October is Domestic Violence Awareness Month
Domestic violence, also known as battering or intimate partner violence, is widespread in the United States and it can be long-term and life-threatening. In fact, one in three women and one in four men have experienced domestic violence within their lifetime.
It can be difficult to know if you’re being abused. Many people may not recognize that their relationship is unhealthy, or they may be hopeful that their partner will go back to behaving the way they did at the beginning of the relationship. Or, they may think that being the target of cruel or threatening words is not abuse–but it is. Abuse often starts out as threats and is a sign that a person can become physically violent.
At the center of domestic violence is the issue of control. The abuser is intent on gaining and maintaining power over their partner through fear and intimidation and he or she may achieve this through various tactics.
Know the signs of abuse and get help
If you recognize any of the behaviors below, it’s important to seek help as soon as possible. Below is a list of possible signs of abuse.
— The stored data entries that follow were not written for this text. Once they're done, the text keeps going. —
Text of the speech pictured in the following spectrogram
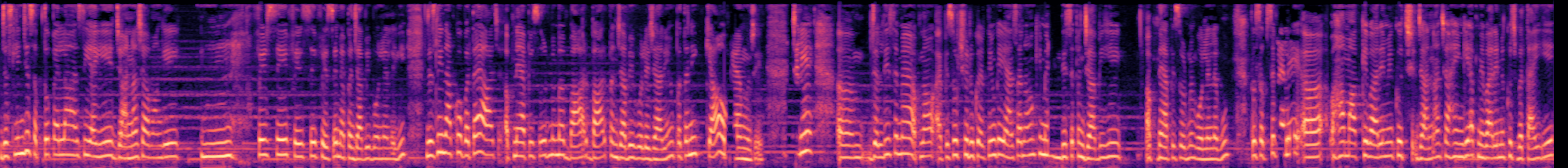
ਜਸਲੀਨ ਜੀ ਸਭ ਤੋਂ ਪਹਿਲਾਂ ਅਸੀਂ ਆਈਏ ਜਾਨਣਾ ਚਾਹਾਂਗੇ फिर से फिर से फिर से मैं पंजाबी बोलने लगी जसलीन आपको पता है आज अपने एपिसोड में मैं बार बार पंजाबी बोले जा रही हूँ पता नहीं क्या हो गया है मुझे चलिए जल्दी से मैं अपना एपिसोड शुरू करती हूँ कि ऐसा ना हो कि मैं हिंदी से पंजाबी ही अपने एपिसोड में बोलने लगूं। तो सबसे पहले आ, हम आपके बारे में कुछ जानना चाहेंगे अपने बारे में कुछ बताइए।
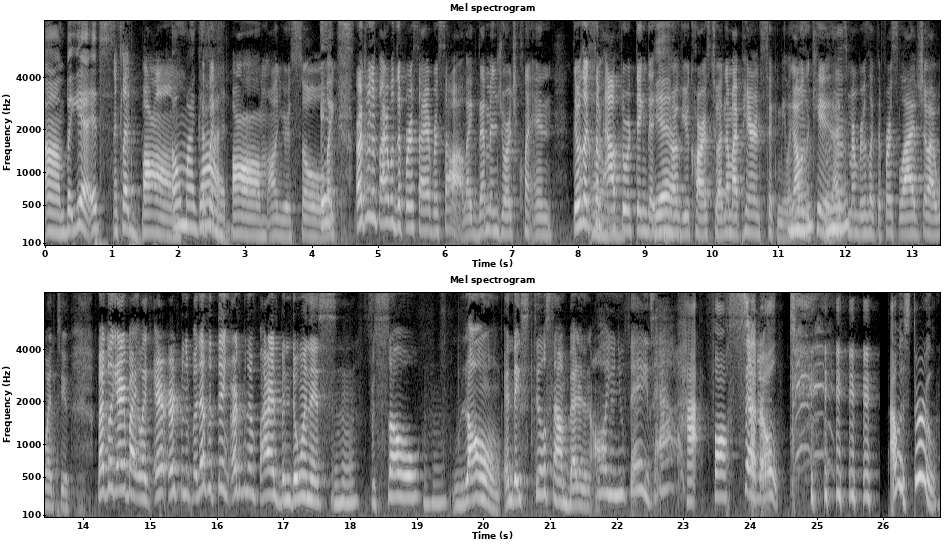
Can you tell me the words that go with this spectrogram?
Um, but yeah, it's It's like bomb. Oh my god, It's like bomb on your soul. like It's- Earth, Wind and Fire was the first I ever saw. Like them and George Clinton. There was like some outdoor thing that Oh. Yeah. Mm-hmm, you drove your cars to. I know my parents took me. Like I was a kid. I just remember it was like the first live show I went to. But I feel like everybody, like Ear- Earth, Wind and Fire. That's the thing. Earth, Wind and Fire has been doing this Mm-hmm. for so long, and they still sound better than all your new faves. How? hot falsetto. I was through.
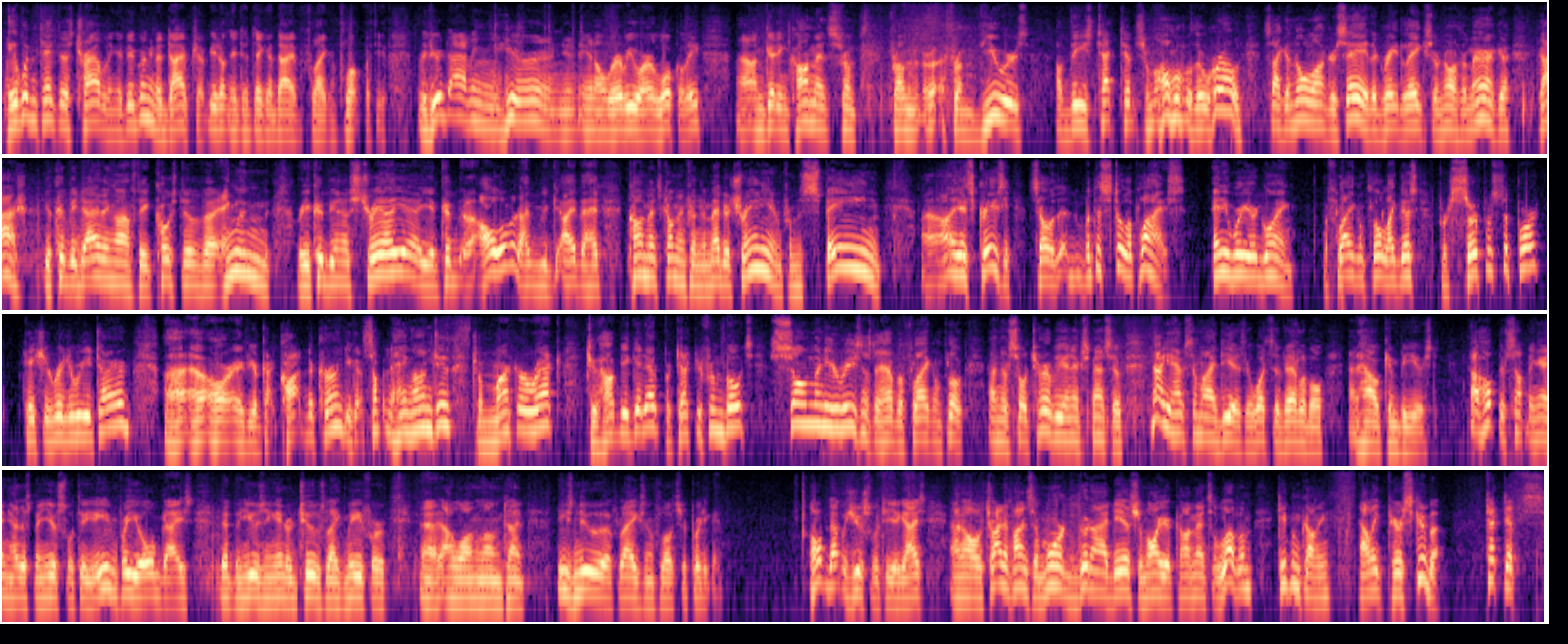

You may be in an abusive relationship if your partner engages in the following:
- Emotional abuse/threats: Yelling, ridiculing you, humiliating you in front of others; controlling and monitoring what you do all the time; preventing or discouraging you from seeing friends or family; controlling how you spend your money and/or your use of needed medications; threatening to hurt you or your children or pets, or cause serious problems for you
- Physical abuse: Hitting, shoving, kicking, slapping, biting or throwing things; destroying your property or things you care about
- Sexual abuse: Forcing you to have sex against your will or do something sexual that you don’t want to do
- Threatening you at work: Harassing phone calls, texts or emails; stalking in the parking lot, following you, or other threatening behavior; preventing or discouraging you from going to work or school.
If you think someone is abusing you, get help as soon as possible. No one has the right to hurt you.
Help is available
- If you are in immediate danger, call 911
- For more information or to get help, call the National Domestic Violence Hotline at 800.799.SAFE (7233) or 800.787.3224 (TTD)
For Health Advocate members
- If you’re a Health Advocate member with access to our EAP+Work/Life Program and domestic abuse is affecting your life, and/or if you have missed days at work because of abuse, you should get help. Connect with a Health Advocate Licensed Professional Counselor for free, confidential help, and if needed, referrals for additional support.
- If you’re Health Advocate member with our Advocacy services, contact us to speak with a Personal Health Advocate who specializes in behavioral health. The Personal Health Advocate can help you identify resources for help.
For more information, visit:
National Resource Center on Domestic Violence
www.nrcdv.org and www.vawnet.org